16 E. Pine Avenue
This home is probably one of the earliest homes left standing in the old town area. The Ada County Assessor records that it was built in 1885, but Eliza Zenger, Meridian’s first homesteader, did not have a clear title for what would become Meridian at that point. The Hedges family did not immigrate to the area until about 1902 so Meridian records this properties’ build date as 1902. The Clement “Clem” Hedges’ family home still stands on the northeast corner of Pine Avenue and Meridian Road.
When an epidemic of typhoid fever struck Meridian in 1909, many shallow residential wells and school cisterns were pronounced dangerous. The Hedges’ well was one of the few uncontaminated sources of drinking water in the area. Dr. Halbert F. Neal linked typhoid-causing germs to shallow sources of water, including ditch water.

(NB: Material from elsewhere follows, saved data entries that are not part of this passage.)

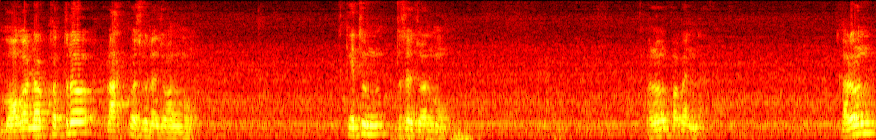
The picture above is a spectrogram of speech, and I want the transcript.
মগা নক্ষত্র, রাক্ষস গুণে জন্ম। কেতুন দশে জন্ম। ভালো পাবেন না। কারণ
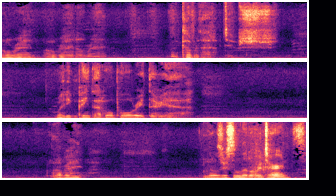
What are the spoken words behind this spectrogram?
All right, all right, all right. I'll cover that up too. Shh. Might even paint that whole pole right there, yeah. All right. And those are some little returns.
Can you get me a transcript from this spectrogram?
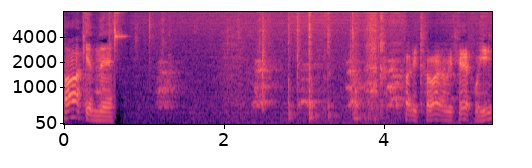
Arc in there. Bloody corona, be careful here.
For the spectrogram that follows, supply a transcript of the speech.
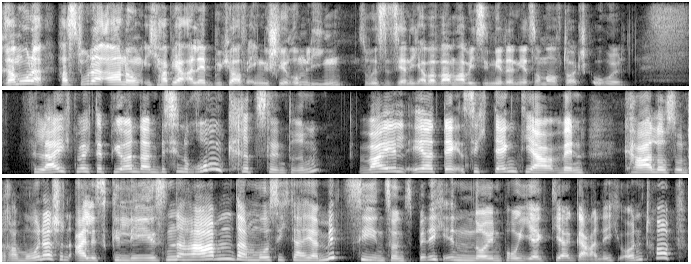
Ramona, hast du eine Ahnung? Ich habe ja alle Bücher auf Englisch hier rumliegen. So ist es ja nicht. Aber warum habe ich sie mir denn jetzt nochmal auf Deutsch geholt? Vielleicht möchte Björn da ein bisschen rumkritzeln drin, weil er de sich denkt, ja, wenn Carlos und Ramona schon alles gelesen haben, dann muss ich daher mitziehen, sonst bin ich im neuen Projekt ja gar nicht on top.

Church and community leaders led a successful bond election for a city well and municipal service that began in 1910. The 1910 water tower is east of Cloverdale Road, south towards Kuna.
Meridian historian Lila Hill presents the Hedges House: